Three Ways to Ensure You’re Getting the Most from Training
There is a reason no one has ever said: “I learned how to do brain surgery last year, and I’m sure I’ll still be really good at it now…”; “Don’t worry! I watched a few videos online; I’m totally ready to raise a child”; or “I took a couple of swimming lessons when I was a kid. The English Channel should be no problem.”
At least, I hope not.
Here’s the point: without a plan for sustained follow-up after a training program, don’t bother. Many organization leaders do not understand that the real training begins in the days and weeks following the initial sessions. Otherwise, they risk sabotaging employee enrichment.
This means planning more than a day or two of workshops or instruction. It means a season of assistance in implementation, re-training, coaching, assessment and progress toward full competence in new skills or knowledge.
There’s a long-standing myth that it takes 21 days to form a new habit — which originated from the work of Dr. Maxwell Maltz, who studied attempts to heighten his subjects’ sense of fulfillment by adjusting their beliefs about themselves. He actually noted that it took a minimum of 21 days for a new belief to take hold, and in most cases a much longer period of sustained effort to retrain thought patterns.
Whether you’re looking for soft skills to sharpen your team or direction in using your company software, the best results occur when a plan assesses, adjusts and reinforces the initial presentation of material.

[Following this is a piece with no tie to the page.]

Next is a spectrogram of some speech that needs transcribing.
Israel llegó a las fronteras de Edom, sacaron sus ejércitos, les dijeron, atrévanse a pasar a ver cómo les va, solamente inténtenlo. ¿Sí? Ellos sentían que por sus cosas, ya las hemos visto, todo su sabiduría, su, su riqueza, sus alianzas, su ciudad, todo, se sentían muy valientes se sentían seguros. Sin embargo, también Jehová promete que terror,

So, what’s a quick takeaway to consider?
Right after a training session — no more than two to three days after your initial session — each trainee should have a conversation that covers these topics:

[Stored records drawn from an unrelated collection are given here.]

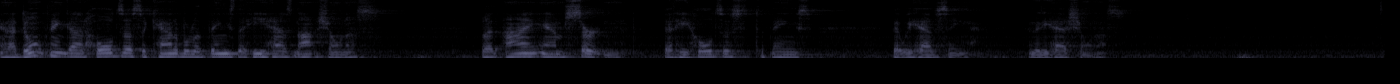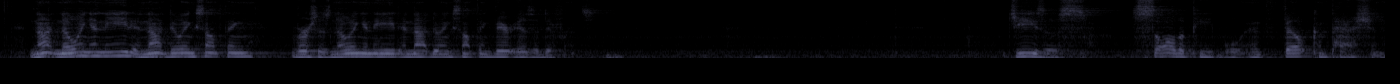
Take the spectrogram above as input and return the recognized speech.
And I don't think God holds us accountable to things that He has not shown us, but I am certain that He holds us to things that we have seen and that He has shown us. Not knowing a need and not doing something versus knowing a need and not doing something, there is a difference. Jesus saw the people and felt compassion,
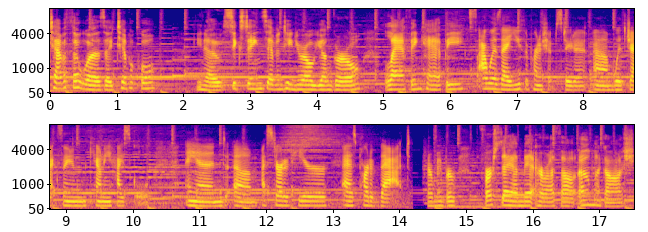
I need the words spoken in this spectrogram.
Tabitha was a typical, you know, 16, 17 year old young girl, laughing, happy. I was a youth apprenticeship student um, with Jackson County High School, and um, I started here as part of that. I remember the first day I met her, I thought, oh my gosh,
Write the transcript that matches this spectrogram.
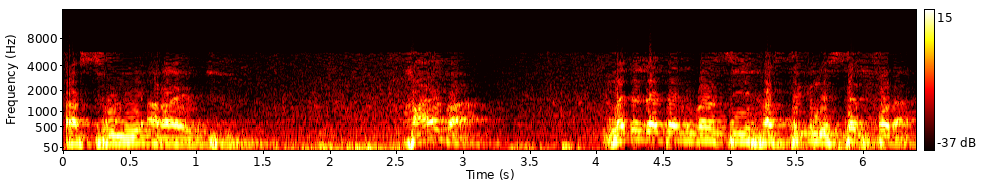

- What specific topics were new to you?
- Summarize what you learned.
- What challenges did the training solve? Any new ones created?

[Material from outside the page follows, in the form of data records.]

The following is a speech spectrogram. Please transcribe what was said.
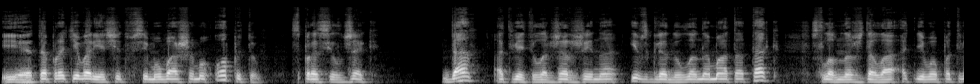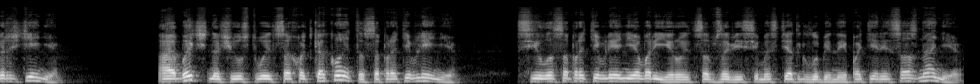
«И это противоречит всему вашему опыту?» — спросил Джек. «Да», — ответила Джорджина и взглянула на Мата так, словно ждала от него подтверждения. А обычно чувствуется хоть какое-то сопротивление. Сила сопротивления варьируется в зависимости от глубины потери сознания.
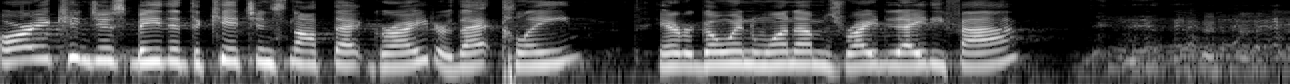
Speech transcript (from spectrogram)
or it can just be that the kitchen's not that great or that clean. You ever go in one of them's rated 85?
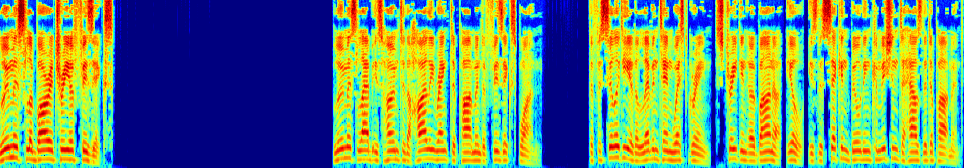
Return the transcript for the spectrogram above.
Loomis Laboratory of Physics Loomis Lab is home to the highly ranked Department of Physics 1. The facility at 1110 West Green, Street in Urbana, Ill, is the second building commissioned to house the department.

Utilize methodology that forces a trainee to show what they learned. This could be a case to solve using their new skills or a meeting where they demonstrate some insights they gained in training. Debrief after the assessment to talk about what went well, and then identify areas where training may need to be supplemented.
With the feedback from the evaluation step, check in after a couple of weeks to analyze how the training has made a difference in their work. Ask what and how they are implementing from the training, and what skills might come next. Affirm their commitment to grow in their abilities and demonstrate confidence in their roles.
Above all, the leader responsible for training must demonstrate a serious concern for employee growth and development. The bottom line: You can’t avoid these conversations, and it will be well worth it to have them in the long run.
According to the National Training Laboratories, the highest retention rates for learning new skills involve active participation, such as teaching someone else a skill you recently learned. According to their research, the best you can do with passive teaching methods is a retention rate of 30 percent. Group discussion, practice and teaching others garner retention rates of 50, 75 and 90 percent, respectively.
Stop sabotaging your training efforts. To be successful, it’s important to plan for implementation post-training with as much effort and work as your initial training sessions!